Grocery store business Model
Generally, a convenience store or grocery store is a small retail business that stocks a range of everyday items such as coffee, groceries, snack foods, confectionery, soft drinks, tobacco products, over-the-counter drugs, toiletries, newspapers, and magazines.
Grocery stores are popularly called retail stores or convenience stores. Convenience stores make money by buying goods and selling those goods to customers.
Typically, convenience stores sell things such as snacks, soft drinks, car accessories, lottery tickets, tobacco, sometimes alcohol.
Your profit represents the amount of money you have taken in after you have subtracted how much you paid for these goods as well as any operational expenses accrued throughout the month.
Cost of goods sold for a Grocery store
Cost of goods sold refers to direct cost attributable to the production of the goods sold in a company. Simply putting together, it refers to the cost of all the products a grocery store purchases and sells in a given time period.
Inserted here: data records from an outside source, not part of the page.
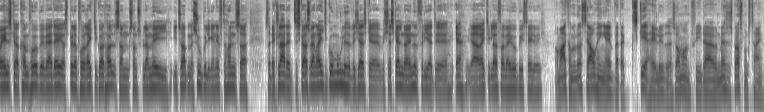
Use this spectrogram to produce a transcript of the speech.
og elsker at komme på OB hver dag og spiller på et rigtig godt hold, som, som spiller med i, i toppen af Superligaen efterhånden. Så, så det er klart, at det skal også være en rigtig god mulighed, hvis jeg skal, hvis jeg skal noget andet, fordi at, øh, ja, jeg er rigtig glad for at være i OB stadigvæk. Og meget kommer det også til at afhænge af, hvad der sker her i løbet af sommeren, fordi der er jo en masse spørgsmålstegn.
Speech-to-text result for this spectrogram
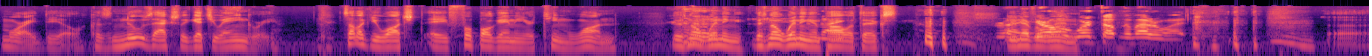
more ideal because news actually gets you angry. It's not like you watched a football game and your team won. There's no winning. There's no winning in Right. politics. Right. never You're all worked up no matter what. uh,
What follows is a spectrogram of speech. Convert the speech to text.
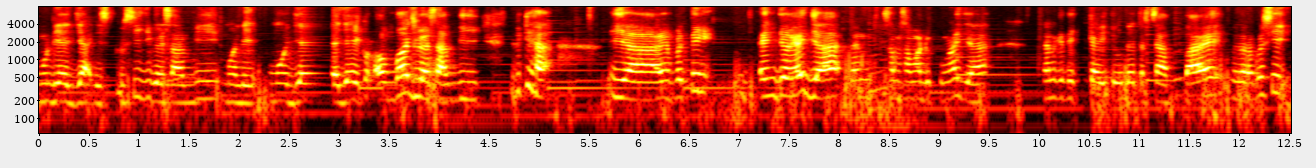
Mau diajak diskusi juga sabi mau di, mau diajak ikut lomba juga sabi. Jadi kayak iya yang penting enjoy aja dan sama-sama dukung aja. Dan ketika itu udah tercapai menurut aku sih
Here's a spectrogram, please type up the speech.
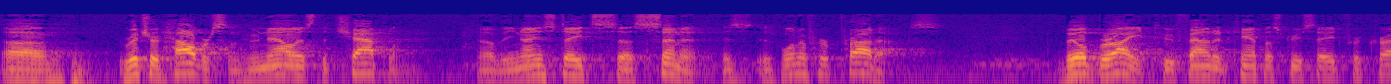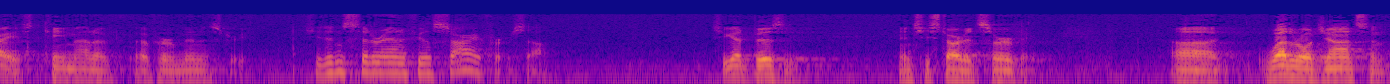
Um, Richard Halverson, who now is the chaplain of the United States uh, Senate, is, is one of her products. Bill Bright, who founded Campus Crusade for Christ, came out of, of her ministry. She didn't sit around and feel sorry for herself. She got busy and she started serving. Uh, Wetherell Johnson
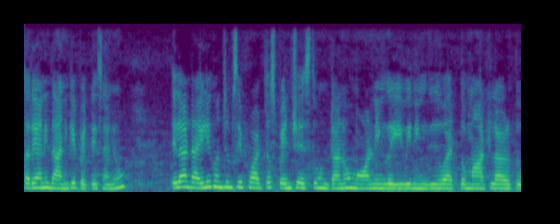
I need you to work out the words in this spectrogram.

It is basically the direct materials, direct labor, and direct expenses involved in reselling the products. These are easily traceable costs and can be easily identifiable from the products.
The other costs that cannot be easily traceable and cannot be linked to the product are not associated with being the cost of goods sold.
The COGS for grocery stores remain nearly same unlike other business structures where it changes over time, and the business can witness completely different number when comparing your COGS for one shift to your COGS for an entire year.
Various aspects relating to grocery stores shall be analyzed over time by the business owner as the Cost of inventory changes regularly in the grocery store.
How to Calculate the Cost of Goods Sold for a Grocery store?
The cost of goods sold formula is as follows:
Beginning Inventory + Purchased Inventory – Ending Inventory = Cost of Goods Sold (COGS)
Taking an example. The grocery store of Adams Inc based downtown had $9,000 of opening inventory at the start of the month, including food, drinks, chips, and other materials basically anything and everything it takes to sell to retailers.
Throughout the reporting period, the business ordered $24,000 of additional inventory and ended the month with $6,000 worth of inventory.
Beginning Inventory: $9,000
Purchased Inventory: $24,000
Ending Inventory: $6,000
Then, plugging those numbers into the grocery store, cost of goods sold equation, we get this:
Cost of Goods Sold = Beginning Inventory + Purchased Inventory – Ending Inventory
Cost of Goods Sold = $9,000 + $24,000 – $6,000
Cost of Goods Sold = $27,000
In this simple example, cost of goods sold comes at $ 27,000.
Generally, it is observed in the grocery stores, that cost of goods sold shall be limited up to 80-85% of sales at most. This is because of the reason that grocery stores are pure retailers of all the products that large FMCG companies produce and wants to sell.